#### Task objective
There should be no pictures in your answer, only an exact copy of the lines from the one with "Above is a speech" through the end of the material.

#### Raw data
* * *

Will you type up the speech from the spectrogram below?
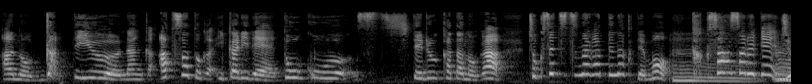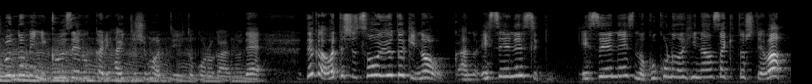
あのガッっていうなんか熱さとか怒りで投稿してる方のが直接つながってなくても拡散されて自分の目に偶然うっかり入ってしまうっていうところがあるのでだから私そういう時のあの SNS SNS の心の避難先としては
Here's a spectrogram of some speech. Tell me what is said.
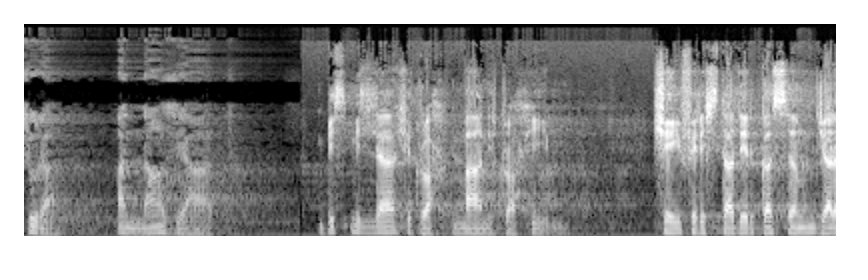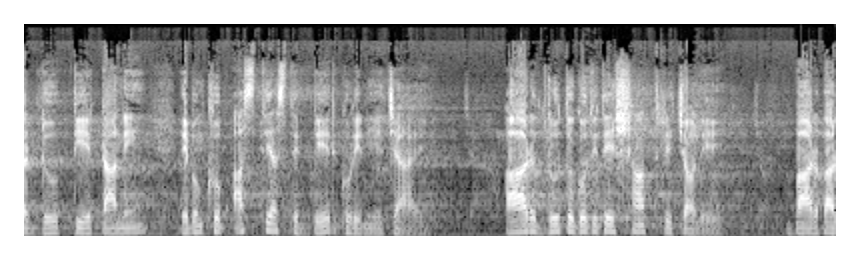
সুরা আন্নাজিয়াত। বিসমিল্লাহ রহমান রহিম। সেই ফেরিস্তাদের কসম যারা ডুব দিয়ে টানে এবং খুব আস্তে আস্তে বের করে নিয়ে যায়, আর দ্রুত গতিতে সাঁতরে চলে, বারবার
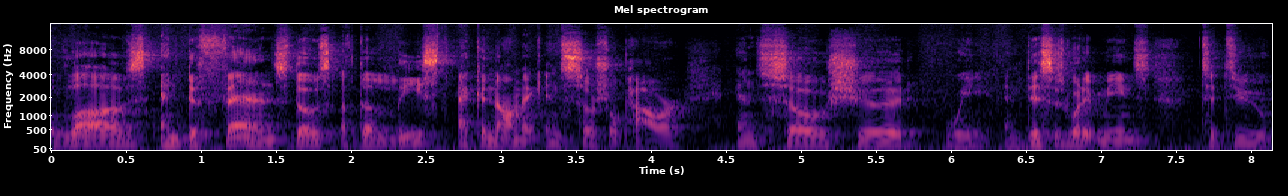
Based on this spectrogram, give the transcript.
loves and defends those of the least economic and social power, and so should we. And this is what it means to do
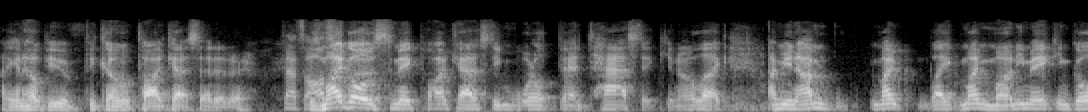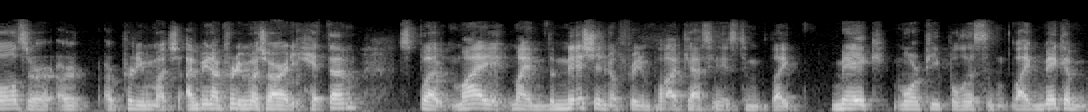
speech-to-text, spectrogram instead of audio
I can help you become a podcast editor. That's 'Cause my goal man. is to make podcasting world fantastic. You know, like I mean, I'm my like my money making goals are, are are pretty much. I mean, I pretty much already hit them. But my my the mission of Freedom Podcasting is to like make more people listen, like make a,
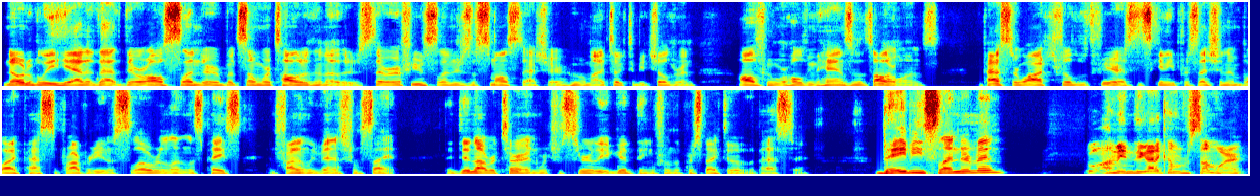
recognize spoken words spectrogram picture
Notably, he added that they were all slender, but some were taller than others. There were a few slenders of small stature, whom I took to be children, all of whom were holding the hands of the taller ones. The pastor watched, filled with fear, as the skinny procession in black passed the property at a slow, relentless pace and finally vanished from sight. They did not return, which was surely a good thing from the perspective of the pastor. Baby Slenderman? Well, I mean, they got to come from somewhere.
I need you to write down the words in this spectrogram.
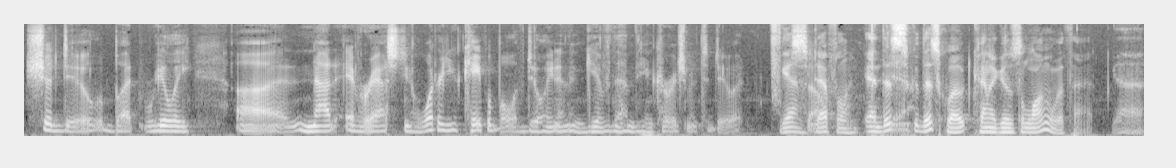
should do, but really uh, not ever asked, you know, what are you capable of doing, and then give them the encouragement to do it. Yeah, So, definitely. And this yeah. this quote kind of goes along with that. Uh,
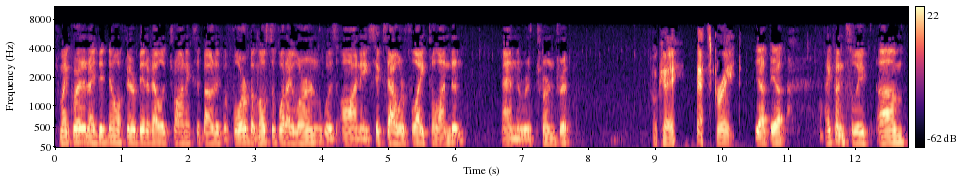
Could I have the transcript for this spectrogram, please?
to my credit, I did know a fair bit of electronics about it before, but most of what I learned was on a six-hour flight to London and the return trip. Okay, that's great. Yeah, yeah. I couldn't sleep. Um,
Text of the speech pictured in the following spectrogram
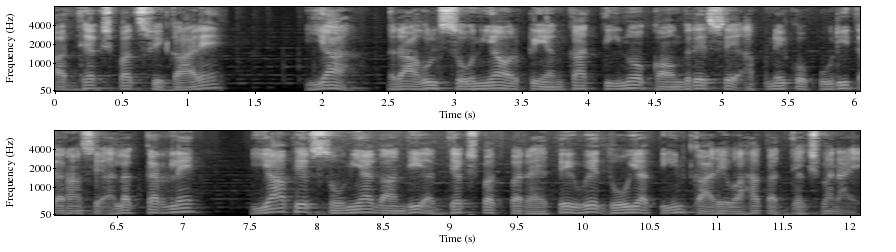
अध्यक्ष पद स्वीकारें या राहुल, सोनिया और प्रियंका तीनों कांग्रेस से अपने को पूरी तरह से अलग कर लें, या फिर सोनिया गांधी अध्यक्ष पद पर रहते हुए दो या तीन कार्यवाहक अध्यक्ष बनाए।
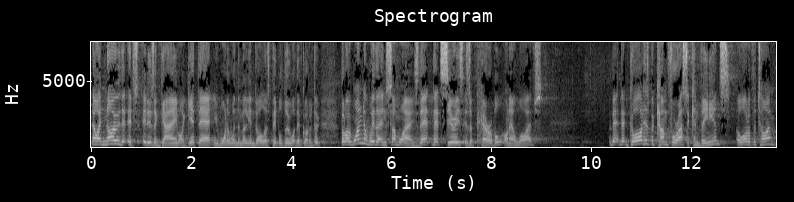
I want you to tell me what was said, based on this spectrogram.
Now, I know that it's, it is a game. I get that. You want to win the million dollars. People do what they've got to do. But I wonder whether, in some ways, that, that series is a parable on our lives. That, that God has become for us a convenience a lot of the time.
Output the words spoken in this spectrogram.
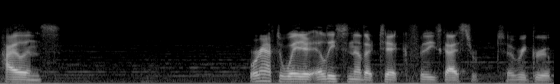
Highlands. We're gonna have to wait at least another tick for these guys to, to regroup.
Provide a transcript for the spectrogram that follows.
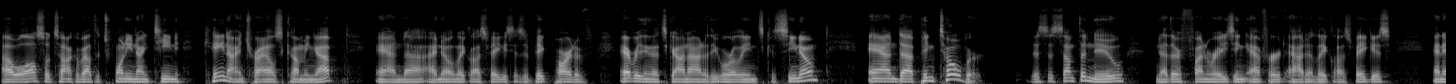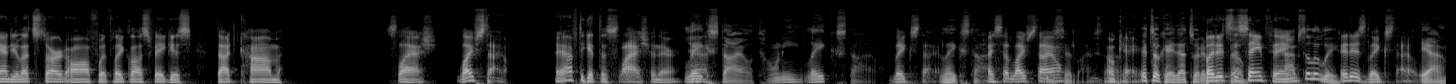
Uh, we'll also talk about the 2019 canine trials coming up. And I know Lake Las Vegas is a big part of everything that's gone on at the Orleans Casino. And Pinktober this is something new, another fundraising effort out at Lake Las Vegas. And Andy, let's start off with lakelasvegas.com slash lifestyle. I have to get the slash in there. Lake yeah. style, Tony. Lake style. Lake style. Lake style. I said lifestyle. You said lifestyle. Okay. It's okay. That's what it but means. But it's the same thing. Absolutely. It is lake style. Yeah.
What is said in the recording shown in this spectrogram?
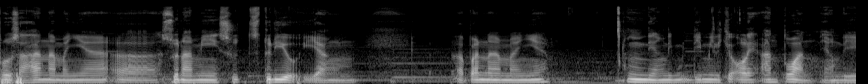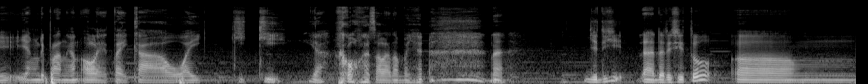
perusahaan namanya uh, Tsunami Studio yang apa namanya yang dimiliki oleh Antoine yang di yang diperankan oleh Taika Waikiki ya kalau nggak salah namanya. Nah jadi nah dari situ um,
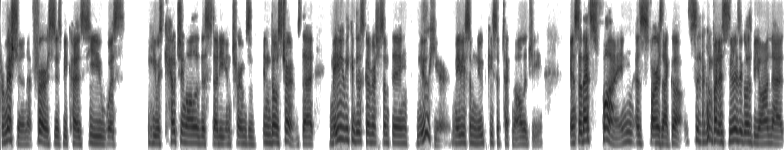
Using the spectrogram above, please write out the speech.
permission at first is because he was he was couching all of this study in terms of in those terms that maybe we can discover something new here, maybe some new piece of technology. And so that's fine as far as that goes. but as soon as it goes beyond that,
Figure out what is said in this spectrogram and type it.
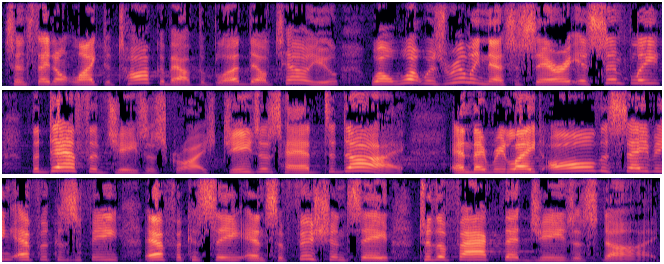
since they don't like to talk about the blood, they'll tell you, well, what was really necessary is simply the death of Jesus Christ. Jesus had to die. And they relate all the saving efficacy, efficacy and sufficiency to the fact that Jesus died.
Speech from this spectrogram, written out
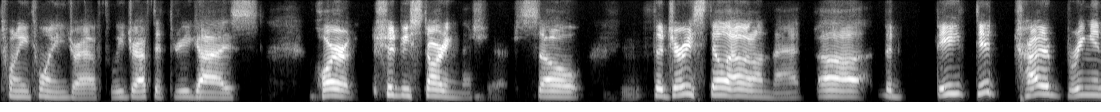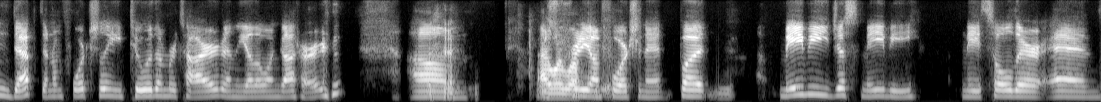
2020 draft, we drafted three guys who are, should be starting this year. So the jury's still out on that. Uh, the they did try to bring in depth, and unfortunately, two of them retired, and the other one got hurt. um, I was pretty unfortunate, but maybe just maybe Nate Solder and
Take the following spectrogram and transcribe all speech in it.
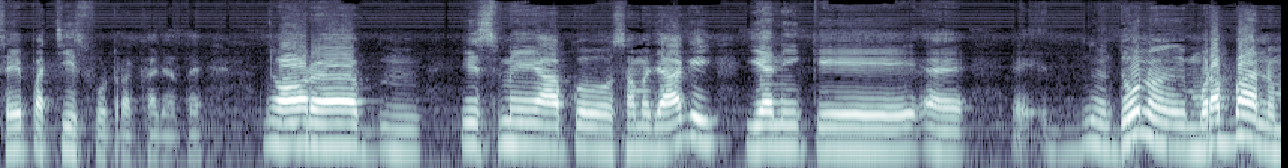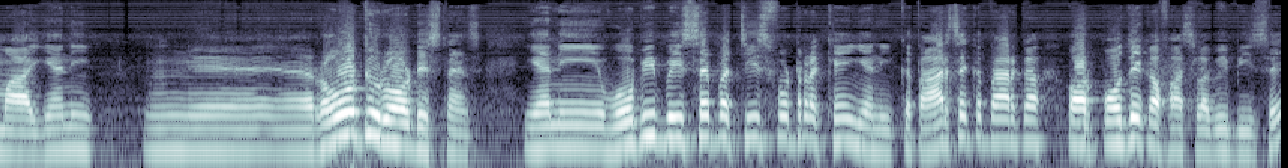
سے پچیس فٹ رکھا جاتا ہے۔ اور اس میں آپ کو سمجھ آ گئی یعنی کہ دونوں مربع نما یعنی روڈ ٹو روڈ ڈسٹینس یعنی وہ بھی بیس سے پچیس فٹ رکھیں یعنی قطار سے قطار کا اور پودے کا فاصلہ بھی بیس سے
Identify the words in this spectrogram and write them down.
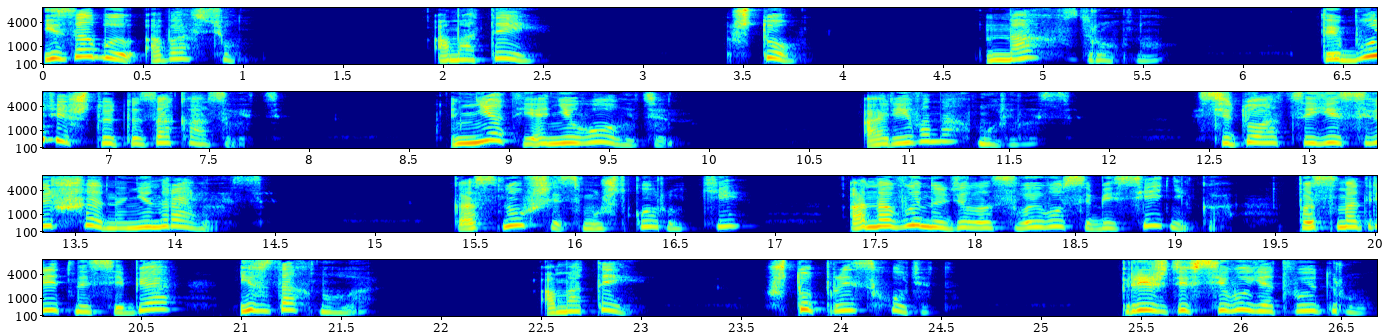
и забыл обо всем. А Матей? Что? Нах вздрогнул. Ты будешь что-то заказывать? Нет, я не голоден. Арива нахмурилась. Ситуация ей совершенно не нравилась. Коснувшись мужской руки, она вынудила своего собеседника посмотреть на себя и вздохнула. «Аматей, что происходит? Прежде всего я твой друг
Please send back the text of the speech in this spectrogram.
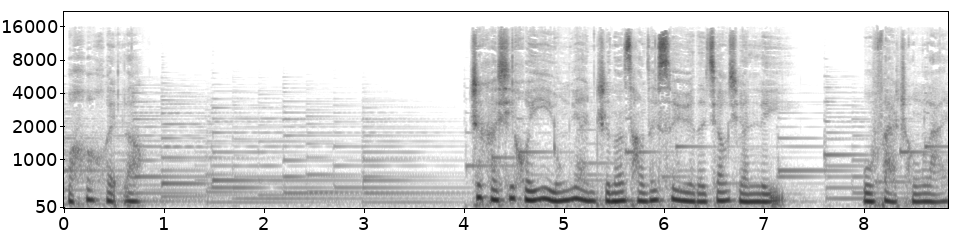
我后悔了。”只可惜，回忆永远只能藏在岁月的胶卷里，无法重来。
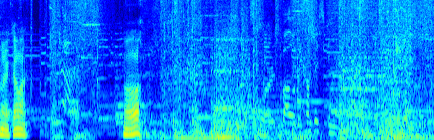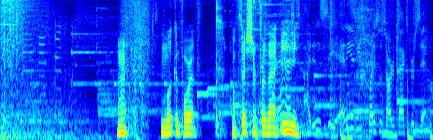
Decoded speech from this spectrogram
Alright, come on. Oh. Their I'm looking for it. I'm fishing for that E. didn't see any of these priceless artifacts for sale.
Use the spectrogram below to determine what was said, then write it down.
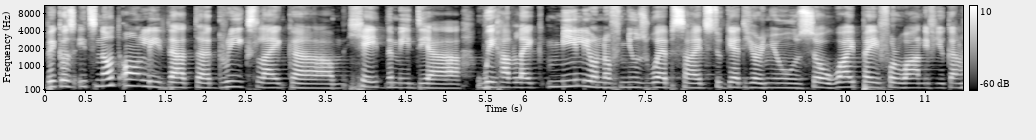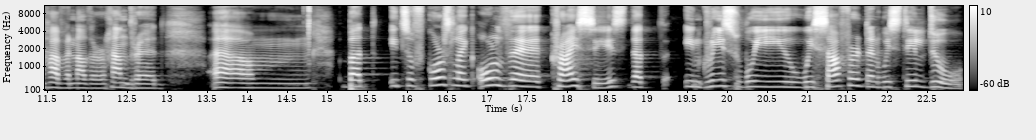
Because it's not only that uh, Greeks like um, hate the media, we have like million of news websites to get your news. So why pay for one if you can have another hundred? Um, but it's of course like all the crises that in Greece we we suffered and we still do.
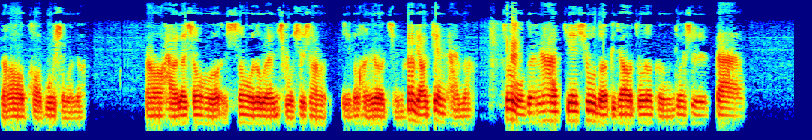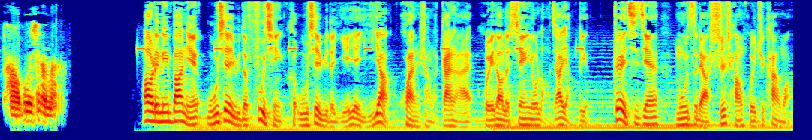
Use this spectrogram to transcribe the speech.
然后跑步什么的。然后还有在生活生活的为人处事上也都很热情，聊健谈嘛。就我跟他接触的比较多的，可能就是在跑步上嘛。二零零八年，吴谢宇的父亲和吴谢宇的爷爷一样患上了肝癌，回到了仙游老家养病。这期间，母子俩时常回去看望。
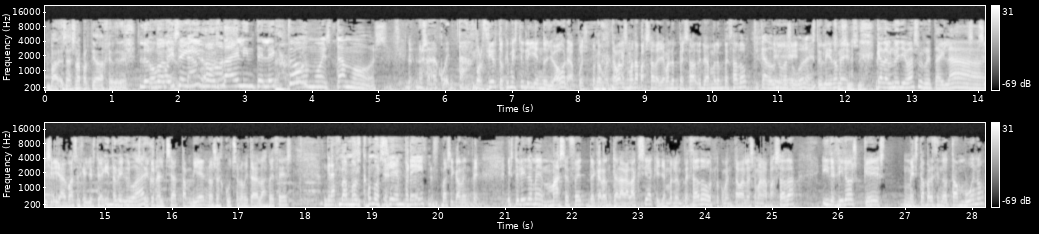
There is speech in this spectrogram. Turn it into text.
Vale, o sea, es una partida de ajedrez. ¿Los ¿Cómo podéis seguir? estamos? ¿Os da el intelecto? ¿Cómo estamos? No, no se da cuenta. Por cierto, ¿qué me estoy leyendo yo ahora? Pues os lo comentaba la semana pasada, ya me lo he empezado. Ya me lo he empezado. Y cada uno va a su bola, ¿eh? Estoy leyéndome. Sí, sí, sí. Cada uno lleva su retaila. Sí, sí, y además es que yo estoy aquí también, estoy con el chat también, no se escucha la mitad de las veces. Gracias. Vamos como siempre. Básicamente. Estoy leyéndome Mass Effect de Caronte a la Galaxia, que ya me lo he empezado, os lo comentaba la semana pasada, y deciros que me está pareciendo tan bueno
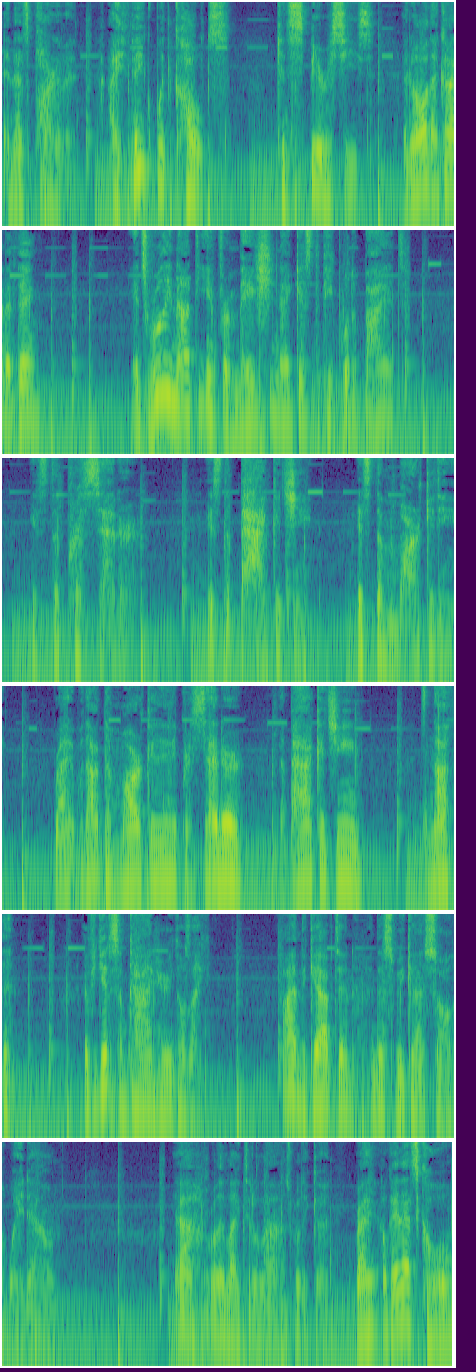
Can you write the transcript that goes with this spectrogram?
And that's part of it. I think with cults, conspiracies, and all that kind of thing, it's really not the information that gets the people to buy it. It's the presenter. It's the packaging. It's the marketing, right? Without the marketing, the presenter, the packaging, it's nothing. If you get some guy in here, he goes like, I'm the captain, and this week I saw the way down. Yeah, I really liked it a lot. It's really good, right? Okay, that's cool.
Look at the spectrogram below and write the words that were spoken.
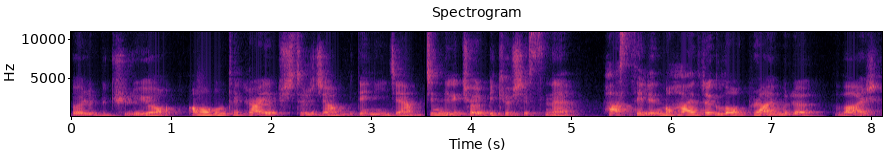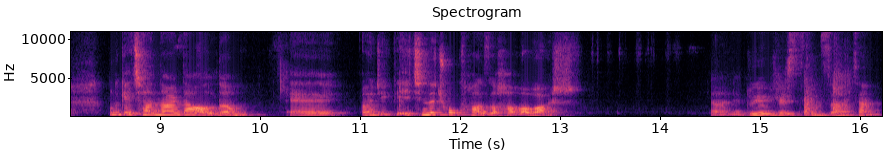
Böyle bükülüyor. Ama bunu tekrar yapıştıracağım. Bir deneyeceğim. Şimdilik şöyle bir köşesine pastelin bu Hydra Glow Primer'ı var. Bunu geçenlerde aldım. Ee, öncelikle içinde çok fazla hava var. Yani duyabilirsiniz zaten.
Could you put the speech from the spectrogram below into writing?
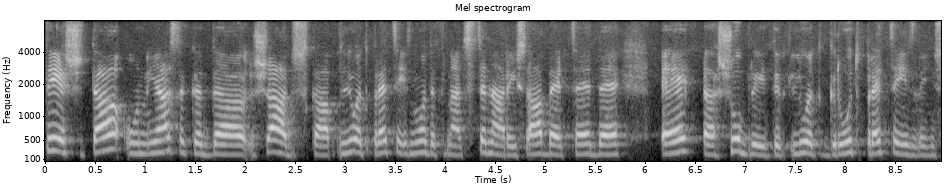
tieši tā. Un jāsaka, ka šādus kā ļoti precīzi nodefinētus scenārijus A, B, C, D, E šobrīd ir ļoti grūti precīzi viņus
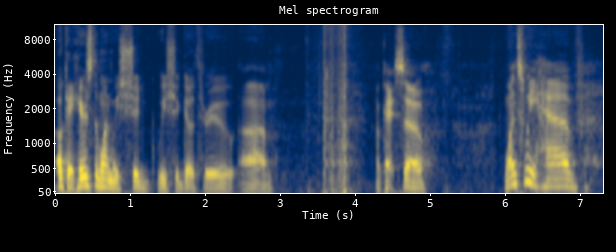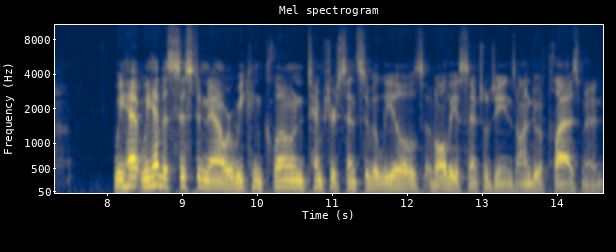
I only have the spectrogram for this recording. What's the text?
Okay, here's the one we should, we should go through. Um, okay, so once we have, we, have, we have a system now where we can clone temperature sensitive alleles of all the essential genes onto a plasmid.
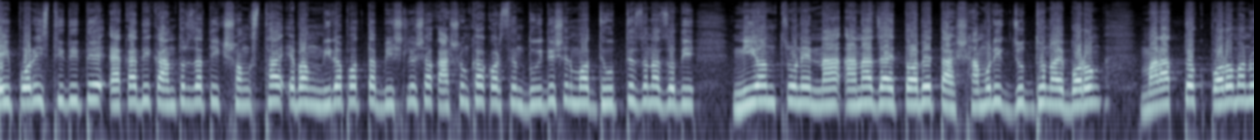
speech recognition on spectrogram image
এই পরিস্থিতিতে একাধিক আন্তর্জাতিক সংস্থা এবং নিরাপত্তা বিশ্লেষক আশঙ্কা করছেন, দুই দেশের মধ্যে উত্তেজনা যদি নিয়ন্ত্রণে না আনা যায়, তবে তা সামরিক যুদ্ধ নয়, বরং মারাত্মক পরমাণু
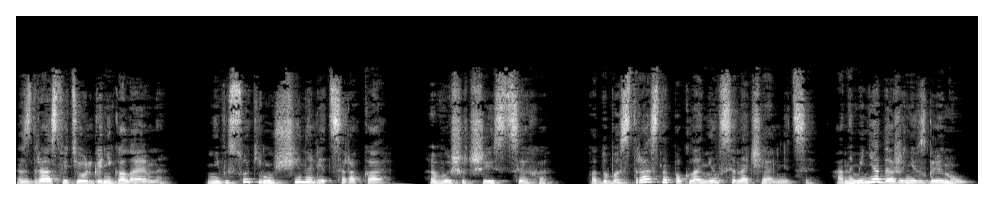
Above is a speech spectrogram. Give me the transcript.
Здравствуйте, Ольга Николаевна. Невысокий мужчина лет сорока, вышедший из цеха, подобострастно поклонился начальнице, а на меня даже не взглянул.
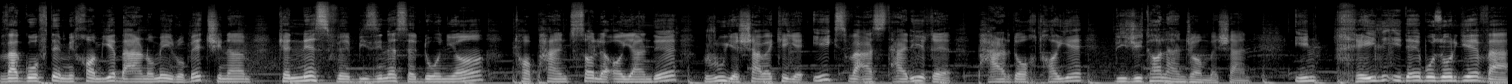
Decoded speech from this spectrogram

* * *

#### Task answer
Above is a speech spectrogram. Give me the transcript.
Здравствуйте, Ольга Николаевна. Невысокий мужчина лет сорока, вышедший из цеха, подобострастно поклонился начальнице, а на меня даже не взглянул.
Decoded speech from this spectrogram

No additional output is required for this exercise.